Divorce and the Marital Home

Should a dad move out of the family home during divorce?

Addressing Living Arrangements for Dads and Kids During Divorce

It's no secret: your divorce is going to require you to make many changes to your life, including your living arrangements. When your relationship has broken down past the point of repair, you probably don't want to be anywhere near your ex-spouse, and you may be considering moving out of your family home. Or, you may believe that you should be able to keep living in the home with your children, and your ex should be the one who moves out. In these cases, you'll want to understand how a potential move could affect your divorce, and you'll also want to determine how to handle ownership of this valuable asset.

Should I Move Out of the Family Home?

You may be ready to leave your marital home and find a new place to live, but before moving out, you should consult with a divorce attorney. Your lawyer can help you understand your rights and advise you on how your move could affect certain issues during your divorce. For example, if your children will continue to live in the marital home after you move out, your ex may claim that this arrangement will be best for them going forward, and she may ask for primary physical custody of your kids. Before moving, you should make sure arrangements will be in place for when your kids will stay with you in your new residence.

Moving out could also affect issues related to your marital property. Once you have left the home, your ex may ask that the court grant her exclusive possession of the house, which could affect your ability to enter the home and retrieve any of your belongings. Because you'll still be a co-owner of the home, you may also be required to help pay for upkeep and expenses, including utilities, repairs, and property taxes. To make sure your rights are protected, your attorney can help you petition the court and ask to decide how these matters will be handled during your divorce.

Who Will Own Our Home After the Divorce?

Since your home is likely one of the most valuable pieces of property you and your spouse own, you'll want to be sure it is handled correctly when dividing your marital assets. Typically, spouses take one of the following approaches to divide the marital home:

  • Sell the house and split the proceeds. In these cases, you'll want to be sure to understand the tax issues involved, such as the requirement to pay capital gains taxes for transactions over a certain amount.
  • One spouse buys out the other spouse's share of the home's equity. If you're planning to keep the marital home, you'll want to be sure you can cover the ongoing expenses, including mortgage payments, utility bills, and property taxes.
  • You continue to own the home together following your divorce.

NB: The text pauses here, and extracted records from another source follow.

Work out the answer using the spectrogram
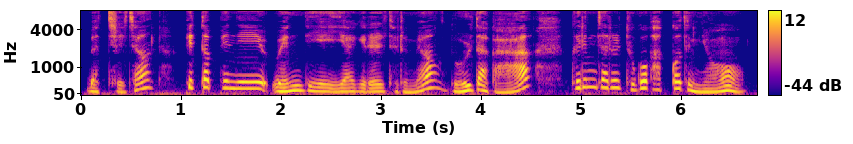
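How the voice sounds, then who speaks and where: A woman narrating a children's storybook from a script, with expressive, dramatized phrasing for young listeners. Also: sits low, measured pace, husky, no echo.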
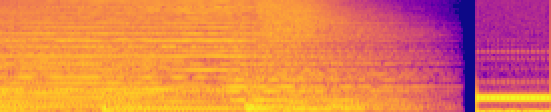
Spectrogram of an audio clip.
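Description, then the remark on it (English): A telephone starts ringing with a loud, steady electronic tone right after some music fades away, cutting in abruptly near the end. “I was afraid to answer the phone.”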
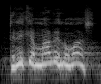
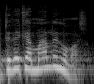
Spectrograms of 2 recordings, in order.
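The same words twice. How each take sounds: First: "Tenés que amarle nomás" repetido en tono mucho más alto; repetido más agudo. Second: Said in the usual way. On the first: Shown as a demonstration. (frase repetida más aguda y enfática)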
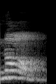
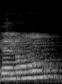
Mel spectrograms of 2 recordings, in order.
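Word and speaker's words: gnome: Likewise इन नॉम, इसे नॉम पढ़ते हैं, गनोम या जनोम नहीं पढ़ते हैं, इसे हम सिर्फ नॉम पढ़ते हैं क्योंकि जी साइलेंट है।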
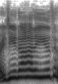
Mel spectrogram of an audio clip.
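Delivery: the waitress offers help with the iPad in a high, mock-sweet voice; helpful waitress. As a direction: chirp it up high like a cheerful server. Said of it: "the lady comes over".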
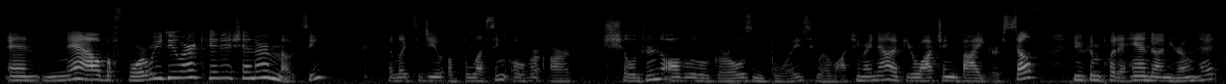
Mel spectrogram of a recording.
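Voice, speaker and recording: In an apartment, a woman rabbi leads a casual story time for young children, explaining things simply and repetitively and adding chatty, playful asides. Her voice sits on the low side at a moderate pace, and the child-friendly religious talk includes blessings.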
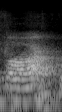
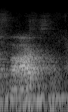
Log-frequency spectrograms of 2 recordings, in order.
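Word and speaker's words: fear: They say far, when they're talking about a man, and it's not far, it's far. It's a short A, far.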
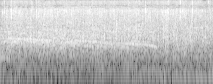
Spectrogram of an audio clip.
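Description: A political rally crowd claps in a sustained, even burst of applause heard from a distance, with no talk over it.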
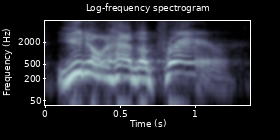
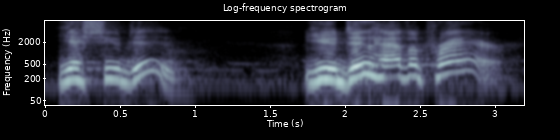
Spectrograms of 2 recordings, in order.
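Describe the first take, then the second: First: Loud, raised-pitch verdict, imitating the devil; retold devil's voice. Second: Retold Lord's answer, DO stressed against a denial; strong, emphatic DO. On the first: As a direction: throw out the devil's taunt forcefully. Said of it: "when that voice came". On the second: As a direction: counter firmly, leaning hard on "do", pitch raised. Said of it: "it resounded so strong".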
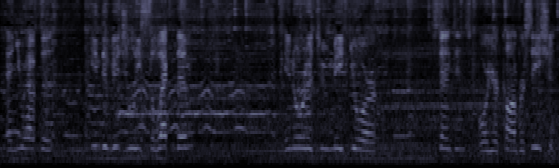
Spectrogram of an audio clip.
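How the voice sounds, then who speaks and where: Man, thirties, high voice, lecturing rant from the driver's seat, dash cam, music under it. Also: poor audio. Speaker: vlogger. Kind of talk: ranting vlog while driving. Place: inside a moving car. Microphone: camera mounted on the dashboard.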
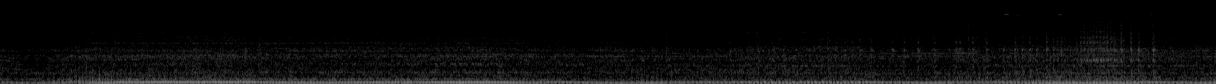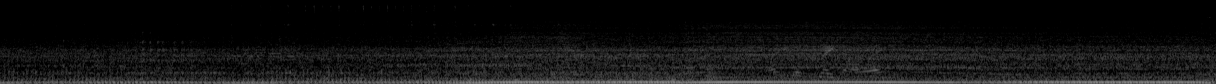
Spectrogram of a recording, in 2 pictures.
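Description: A vintage Jeep on a sandy trail idles and pulls around at low revs, a steady mid-pitched engine drone that swells and eases as it circles back toward an obstacle, fairly close.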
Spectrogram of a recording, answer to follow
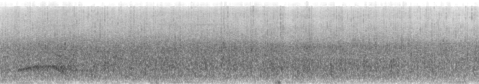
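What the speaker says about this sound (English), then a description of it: "Give them a round of applause," A keynote audience applauds, a dense, even wash of clapping that holds steady from start to finish.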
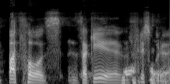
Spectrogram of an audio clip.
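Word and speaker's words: πάθος: Se pronuncia assim, ó, patos, isso aqui frescura, é patos.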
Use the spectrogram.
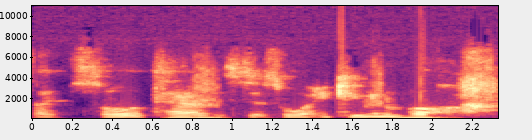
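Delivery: quiet, hushed, muttered under the breath. A character mutters an aside in a scene, under the breath. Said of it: "Luna says under his breath".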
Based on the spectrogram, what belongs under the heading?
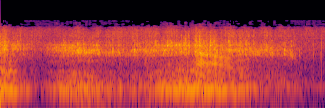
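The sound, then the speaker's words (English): A car engine revs hard and strains in a continuous, loud roar, swelling toward the middle and then easing slightly, as the car's wheels spin uselessly, hopelessly stuck in mud. No voices are heard. “No use, darling. We're hopelessly stuck.”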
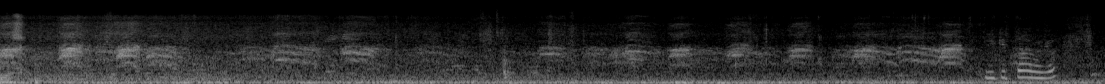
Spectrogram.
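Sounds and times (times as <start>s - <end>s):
crows cawing: 0.0s - 4.4s, 5.4s - 9.8s.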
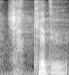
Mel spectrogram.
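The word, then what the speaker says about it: שָׁקֵד: 히브리어로 살구나무라는 단어가 이 사케드라는 단어입니다. 샤케드. 자, 이 말하는 우리가 깨어 있다라는 뜻의 쇼케드라는 발음과 유사하게 쓰입니다.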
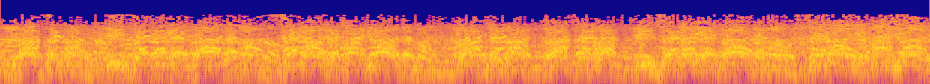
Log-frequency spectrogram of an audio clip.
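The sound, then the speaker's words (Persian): Crowd of protesters in Isfahan chanting slogans about an acid attack case: many voices shouting in unison with a steady, driving rhythm, loud and continuous with a busy babble underneath. “بله، صدای شعار مردم اصفهان رو شنیدید در مورد پرونده اسید پاشی که”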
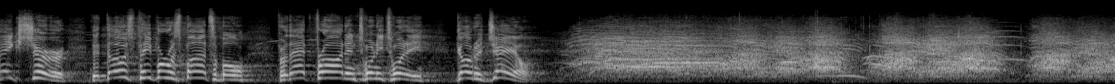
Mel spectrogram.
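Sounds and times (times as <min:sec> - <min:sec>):
speech: 0:00.1 - 0:05.9
rally crowd chanting: 0:06.0 - 0:11.1.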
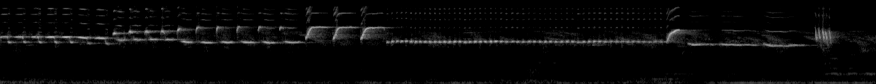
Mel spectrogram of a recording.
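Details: Canary singing, used as training song for canaries: a quick chattering opening, then a series of rising repeated notes, a long steady buzzy rolling trill, and a final sharp upward whistle.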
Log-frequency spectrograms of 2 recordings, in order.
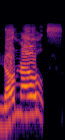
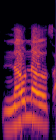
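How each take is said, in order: First: Higher emphatic take. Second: Said in the usual way. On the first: Shown as a demonstration. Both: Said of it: "Ooh, I'm not mad".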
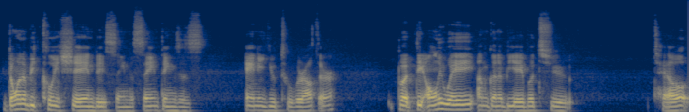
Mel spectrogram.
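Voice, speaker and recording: A man's fairly slow, monotone delivery with flat intonation, a dark, mellow tone and a Brazilian accent. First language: Portuguese. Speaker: language teacher. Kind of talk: tutorial. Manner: casual, unscripted.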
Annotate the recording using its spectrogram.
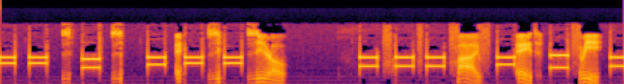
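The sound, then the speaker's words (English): Smartphone keypad dialing tones beep one after another as a phone number is dialed, each short dual-tone press followed by a quick synthetic voice from the Smart Hal software announcing the digit, in a steady alternating rhythm, clear. “As I'm dialing the number, Smart Hal is reporting the digits, and that should be a fairly familiar number, although we will get a slightly unfamiliar message before it connects.”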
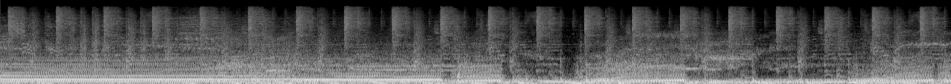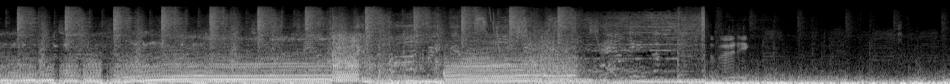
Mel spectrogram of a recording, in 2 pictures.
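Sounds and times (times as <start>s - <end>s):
car engine revving hard: 0.0s - 7.4s, 8.3s - 15.8s.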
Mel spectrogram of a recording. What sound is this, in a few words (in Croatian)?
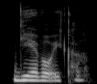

If you want to make sure your kids can keep living in the home they are used to and attending the same schools, you may agree that you will continue to co-own the home for a certain amount of time. In these cases, your divorce settlement should specify how you will divide the expenses related to the home and what steps should be followed if one of you wishes to purchase the other's share of the home's equity. You may also want to consider a "bird nesting" arrangement in which you and your ex will each stay with your kids in the home during your periods of parenting time, while maintaining separate residences where you will stay when the other parent is with the kids.

When determining how you want to address ownership of your home during and after your divorce, your attorney can advise you of your rights and help you understand the options available to you. By making the right decisions during the divorce process, you can be prepared to meet your children's needs and maintain financial security once your divorce is complete.

  • U.S. Bankruptcy Lawyer Directory
  • Illinois Child Support Calculator
  • Dads Divorce Law
  • Elite Lawyer
  • Illinois Best Legal Websites
  • OVC Chatbox
  • OVC Photography
  • U.S. Personal Injury Lawyer Directory
Back to Top